**Task requirements**
The answer must be an exact copy of the records, with every picture left out.

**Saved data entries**
___
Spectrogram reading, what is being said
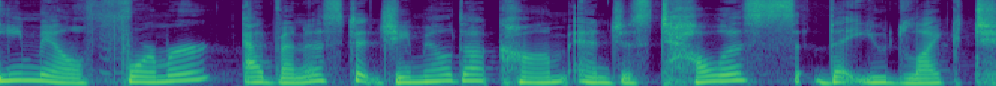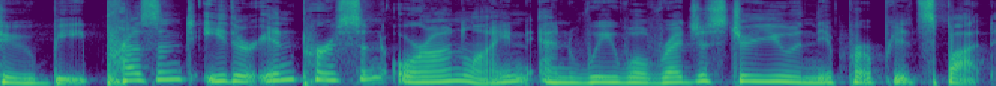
email formeradventist at gmail.com and just tell us that you'd like to be present either in person or online, and we will register you in the appropriate spot.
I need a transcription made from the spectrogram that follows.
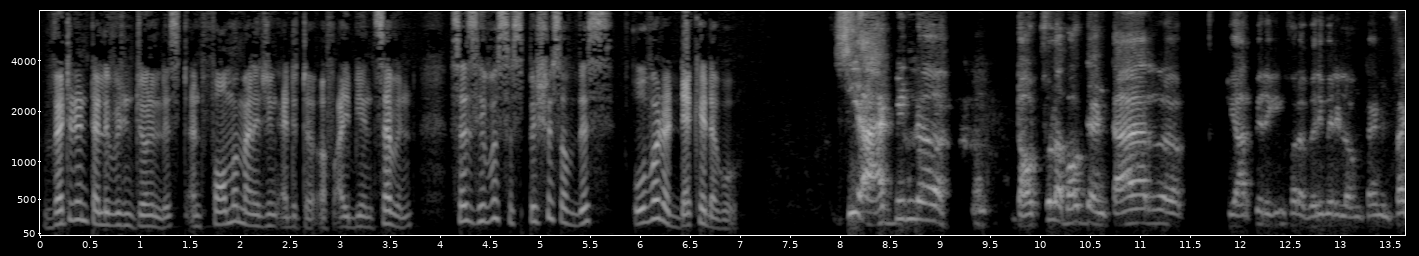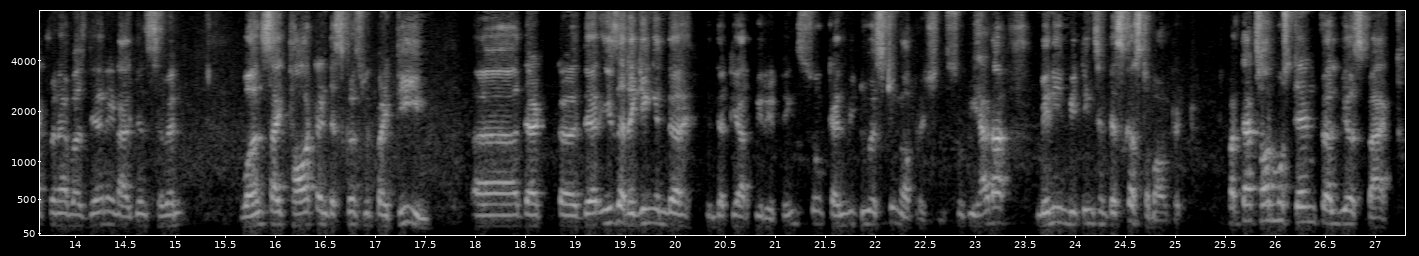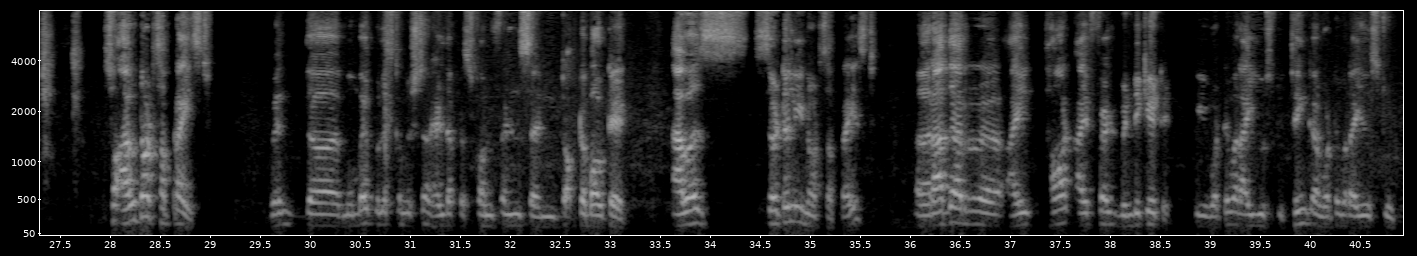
veteran television journalist and former managing editor of IBN7, says he was suspicious of this over a decade ago. See, I had been uh, doubtful about the entire uh, TRP rigging for a very, very long time. In fact, when I was there in IBN7, once I thought and discussed with my team uh, that uh, there is a rigging in the in the TRP ratings. So can we do a sting operation? So we had many meetings and discussed about it. But that's almost 10, 12 years back. So I was not surprised when the Mumbai Police Commissioner held a press conference and talked about it. I was certainly not surprised. Uh, rather, uh, I thought I felt vindicated. Whatever I used to think and whatever I used to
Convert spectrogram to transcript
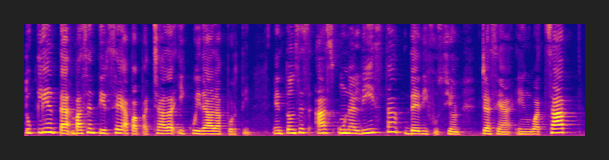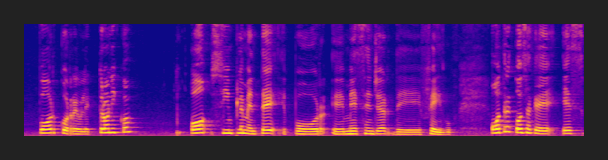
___
**Final answer**
Spectrogram reading, what is being said
email formeradventist at gmail.com and just tell us that you'd like to be present either in person or online, and we will register you in the appropriate spot.
I need a transcription made from the spectrogram that follows.
veteran television journalist and former managing editor of IBN7, says he was suspicious of this over a decade ago. See, I had been uh, doubtful about the entire uh, TRP rigging for a very, very long time. In fact, when I was there in IBN7, once I thought and discussed with my team uh, that uh, there is a rigging in the in the TRP ratings. So can we do a sting operation? So we had many meetings and discussed about it. But that's almost 10, 12 years back. So I was not surprised when the Mumbai Police Commissioner held a press conference and talked about it. I was certainly not surprised. Uh, rather, uh, I thought I felt vindicated. Whatever I used to think and whatever I used to
Convert spectrogram to transcript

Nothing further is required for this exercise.